Jan 28, 2014
A regent at the University of Texas made a request for hundreds of thousands of internal school-related documents. As a result, UT Austin has been buried in records requests and they are struggling to comply. Some are saying that the records requests are nothing more than part of a ploy to remove the school’s president. The huge amount of requests on UT has only just begun, however.
Wallace Hall has made requests totaling almost one million records and officials at the university have said they feel overwhelmed and have trouble complying. All of the documents have to be reviewed so that personal details can be redacted. Hall’s request raised the attention of lobbyists, reporters, and lawmakers who wanted to know what he had found, and the university ended up having to produce about one million documents.
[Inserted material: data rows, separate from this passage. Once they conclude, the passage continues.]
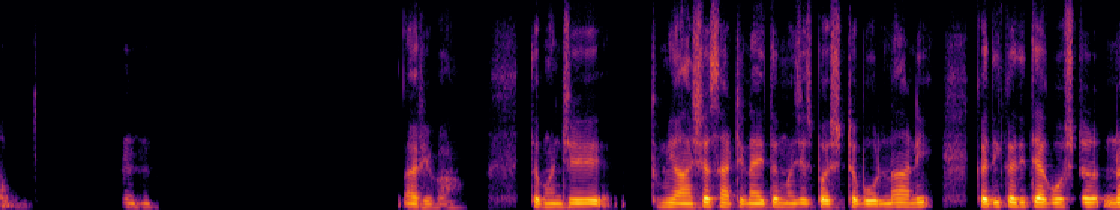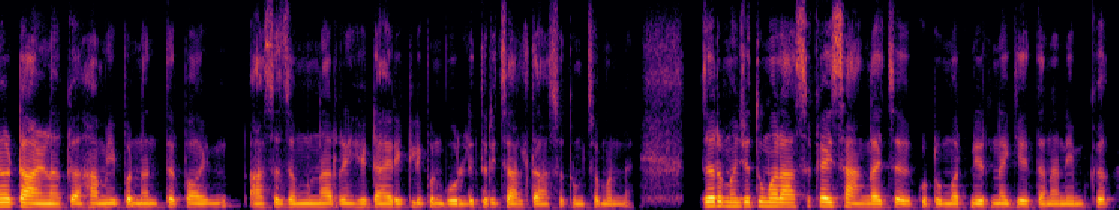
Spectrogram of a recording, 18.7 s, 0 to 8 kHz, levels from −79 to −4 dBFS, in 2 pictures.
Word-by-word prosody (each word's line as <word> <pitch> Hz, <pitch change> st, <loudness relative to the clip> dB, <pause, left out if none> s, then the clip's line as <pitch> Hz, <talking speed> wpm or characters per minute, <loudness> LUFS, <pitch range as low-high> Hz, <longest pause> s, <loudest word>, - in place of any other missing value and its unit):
हं, -, -, -21 dB, 0.8 s
हं. 135 Hz, -1 st, -15 dB, 2.1 s
अरे 130 Hz, -2 st, -3 dB
वाह! 120 Hz, -1 st, -15 dB, 0.7 s
तर 150 Hz, -, +4 dB
म्हणजे 140 Hz, 0 st, +2 dB, 0.5 s
तुम्ही 150 Hz, +1 st, -3 dB
अशासाठी 145 Hz, +2 st, +2 dB
नाही 140 Hz, -1 st, +1 dB
तर, -, -, +5 dB
म्हणजे 140 Hz, 0 st, -2 dB
स्पष्ट 140 Hz, 0 st, 0 dB
बोलणं 130 Hz, +2 st, +1 dB
आणि 155 Hz, +1 st, -1 dB, 0.4 s
कधी, 150 Hz, +1 st, +6 dB
कधी 155 Hz, -1 st, +5 dB
त्या 160 Hz, -, +8 dB
गोष्ट 150 Hz, +1 st, -1 dB, 0.2 s
न 155 Hz, +1 st, +3 dB
टाळणं. 135 Hz, -3 st, +4 dB
का 140 Hz, -, +3 dB
आम्ही 140 Hz, 0 st, 0 dB
पण -, -, +4 dB
नंतर 140 Hz, 0 st, -2 dB
पाहून 140 Hz, 0 st, -2 dB, 0.3 s
असं 135 Hz, +2 st, -3 dB
जमणार 135 Hz, 0 st, -1 dB
नाही 140 Hz, 0 st, -1 dB
हे 140 Hz, -, -2 dB
डायरेक्टली 135 Hz, +1 st, -1 dB
पण 150 Hz, -2 st, -2 dB
बोलले 130 Hz, -1 st, 0 dB
तरी 140 Hz, 0 st, -2 dB
चालतं 130 Hz, -2 st, -2 dB
असं 125 Hz, -, -9 dB
तुमचं 125 Hz, -1 st, -6 dB
म्हणणं 125 Hz, 0 st, -7 dB
आहे. -, -, -22 dB, 0.4 s
जर 170 Hz, +1 st, +7 dB
म्हणजे 160 Hz, -1 st, 0 dB
तुम्हाला 160 Hz, -2 st, +4 dB
असं 155 Hz, 0 st, -5 dB
काही 160 Hz, -1 st, +6 dB
सांगायचं 135 Hz, -4 st, 0 dB
कुटुंबात 135 Hz, 0 st, -3 dB
निर्णय 135 Hz, 0 st, 0 dB
घेताना 130 Hz, -1 st, -2 dB
नेमकं 130 Hz, +1 st, -2 dB
140 Hz, 155 wpm, -20 LUFS, 135-150 Hz, 2.1 s, त्या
To take on the huge load of record requests, UT hired its own experts to look through all the data. However, school officials still feel overwhelmed by the huge number of requests made under the open records law in the state.
A custodian of records at the school said that he spent almost five hours one day doing detailed searches for a single request. He went on to say that the larger load was just part of the problem. He was quoted as saying that the requests had become in several cases a lot more complex and comprehensive.
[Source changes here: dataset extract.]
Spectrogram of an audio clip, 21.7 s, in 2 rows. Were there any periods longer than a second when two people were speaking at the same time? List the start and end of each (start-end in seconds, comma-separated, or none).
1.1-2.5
The requests are just part of a bigger fight over the direction of UT and whether or not teaching should be emphasized at the expense of research or vice versa. It is a tense battle and many experts are saying that the public records requests are just stoking the flames of that discussion. A lot of experts saw Wallace Hall’s actions as sort of an attempt to force the resignation or removal of Bill Powers, the president of UT Austin. The power struggle has reached all the way into the school’s football program and officials from the university are worried that it has hurt the reputation of the school and its recruiting efforts across the nation. However, so far, regents have not taken any negative action against the president.
Lawmakers came to the defense of Bill Powers this year and there is a special legislative committee devoted to investigating whether or not Hall overstepped his responsibilities as regent and released too much student information, among other activities. The committee has concluded after listening to public testimony that it could recommend the impeachment of Hall. There are no more hearings that are scheduled and the process could drag on for many months.
The huge number of requests shows the hard behind-the-scenes work that record keepers have to do to keep up with law’s rigorous outline.
A broad request like requesting correspondence between any official at UT and any state lawmaker for the past couple of years can take up the time of several state employees. Records keepers have to look through each page meticulously for private content. As a society we should consider the potential costs of keeping public records when we draft our laws that govern them.